Dexmedetomidine, an α-2 adrenoreceptor agonist, is gaining popularity for its sympatholytic, sedative, anaesthetic sparing and haemodynamic stabilising properties without significant respiratory depression.
We assessed the efficacy of dexmedetomidine in attenuating sympathoadrenal response to tracheal intubation and analysed reduction in intraoperative anaesthetic requirement. Sixty patients scheduled for elective surgery of more than 3 hours were randomly selected. Control group received isoflurane–opioid and study group received isoflurane–opioid-dexmedetomidine anaesthesia. Dexmedetomidine infusion in a dose of 1 μg/kg was given over 10 min before the induction of anaesthesia and was continued in a dose of 0.2–0.7 μg/kg/Hr until skin closure. All patients were induced with thiopentone, fentanyl and vecuronium. Haemodynamic variables were continuously recorded.

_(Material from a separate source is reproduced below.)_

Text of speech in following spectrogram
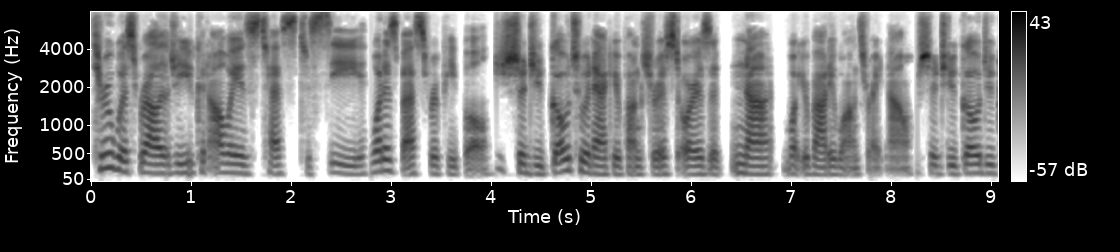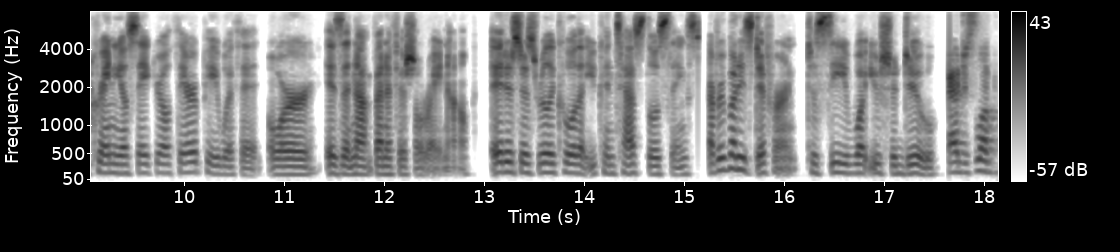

The need for thiopentone and isoflurane was decreased by 30% and 32%, respectively, in the dexmedetomidine group as compared to the control group. After tracheal intubation, maximal average increase was 8% in systolic and 11% in diastolic blood pressure in dexmedetomidine group, as compared to 40% and 25%, respectively, in the control group. Similarly, average increase in heart rate was 7% and 21% in the dexmedetomidine and control groups, respectively. Fentanyl requirement during the operation was 100±10 μg in the control group and 60±10 μg in the dexmedetomidine group.